However, more than all of those reasons, one got the sense that the Habs for the most part were unwilling to get their hands dirty. With the exception of tonight’s game the Habs failed to pay the price. This was reflected in the fact that the Habs despite being the better skating team, the team that had more shots, won more face offs, and had more scoring chances, ultimately lost to a team that consistently and continually beat them when it came down to one on one battles.

Maybe this can be attributed to the Habs lack of playoff experience. The realization by many on the team that the playoffs are a different beast than the regular season, a time where the checking gets a little tighter, the hits get a little harder, and the awareness that this endurance test also known as the Stanley Cup playoffs is not a journey for the timid or the weak.

And now the second guessing will begin as the media and the fans begin to deliver their postmortem on the Habs season. Over the next few days it will be mostly loud and probably negative. However, as many rush to point the blame for the Habs season there will be one word, one sentiment that will rarely be uttered,

That word is perspective.

It’s tough when the pain of a season’s end is fresh to put a whole year in perspective. Many can’t look past the last game. At this moment, it’s hard to take a look at the season in whole.

This was a season, in which the Canadiens, a team predicted by many to miss the playoffs, confounded the hockey world, by not only making the playoffs, but by finishing first in the Eastern Conference.

This was a season in which Alex Kovalev played at an MVP level, where Saku Koivu proved to the remaining naysayers that he indeed has the heart of a champion.

This was a season where many of the team’s young stars took their game to the next level. A season that saw Tomas Plekanec become a first line center, Andrei Kostitsyn a legitimate scoring threat, and Mike Komisarek a physical force. A season that showcased Mark Streit’s versatility, Tom Kostopoulous’ toughness, and Andrei Markov’s steadiness.

Without a doubt, the two most talked about figures over the next few days will be Carey Price and Guy Carbonneau.

Carbonneau will be criticized because he is the coach and for many the buck stops with him. Being the head coach in Montreal, means that you are continually second guessed by millions of people who know that they can do the job better than you. Undoubtedly, many will point the finger at Carbonneau for the team’s demise, without giving him any credit for the Habs success this year.

There will probably be more conclusions reached about Price, a twenty year old kid thrown into arguably, the most pressure packed position in hockey. People will argue that it was his play that decided this series, and jump to conclusions. And while Price admittedly wasn’t at his best against the Flyers, the one word that you won’t hear from those who are critical of Price is the word patience.

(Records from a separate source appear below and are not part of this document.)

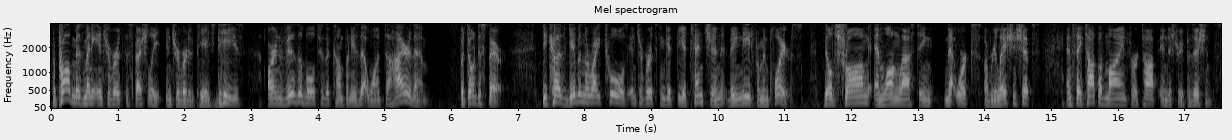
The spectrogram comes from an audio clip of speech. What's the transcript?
The problem is, many introverts, especially introverted PhDs, are invisible to the companies that want to hire them. But don't despair, because given the right tools, introverts can get the attention they need from employers, build strong and long lasting networks of relationships, and stay top of mind for top industry positions.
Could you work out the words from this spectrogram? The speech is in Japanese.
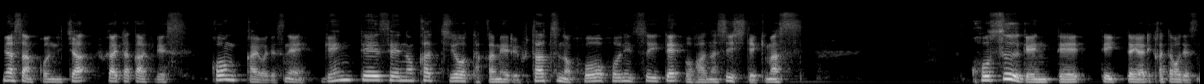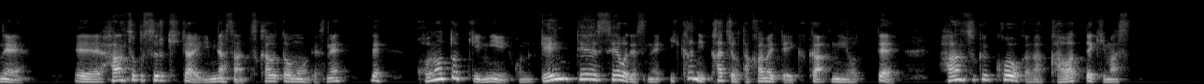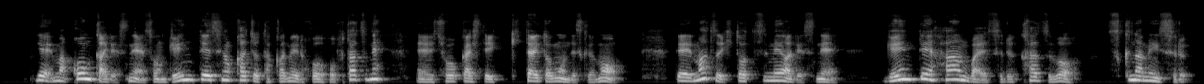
皆さん、こんにちは。深井隆明です。今回はですね、限定性の価値を高める2つの方法についてお話ししていきます。個数限定っていったやり方をですね、えー、反則する機会に皆さん使うと思うんですね。で、この時に、この限定性をですね、いかに価値を高めていくかによって、反則効果が変わってきます。で、まあ、今回ですね、その限定性の価値を高める方法、2つね、えー、紹介していきたいと思うんですけども、でまず1つ目はですね、限定販売する数を少なめにする。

And therein lies the one thing that won’t be echoed by many of those who condemn the Canadiens over the next few days. Only after the negativity dies down, and people start to look back at this season within a larger context will there be a sense that this year represented a beginning. That the future course of the team has been set in the right direction, that there are better days ahead that this was a season to remember, a foundation for the future.

A season where the Canadiens potential began to blossom, where we got our first glimpse of the future, a future that regardless of tonight’s result looks brighter than ever.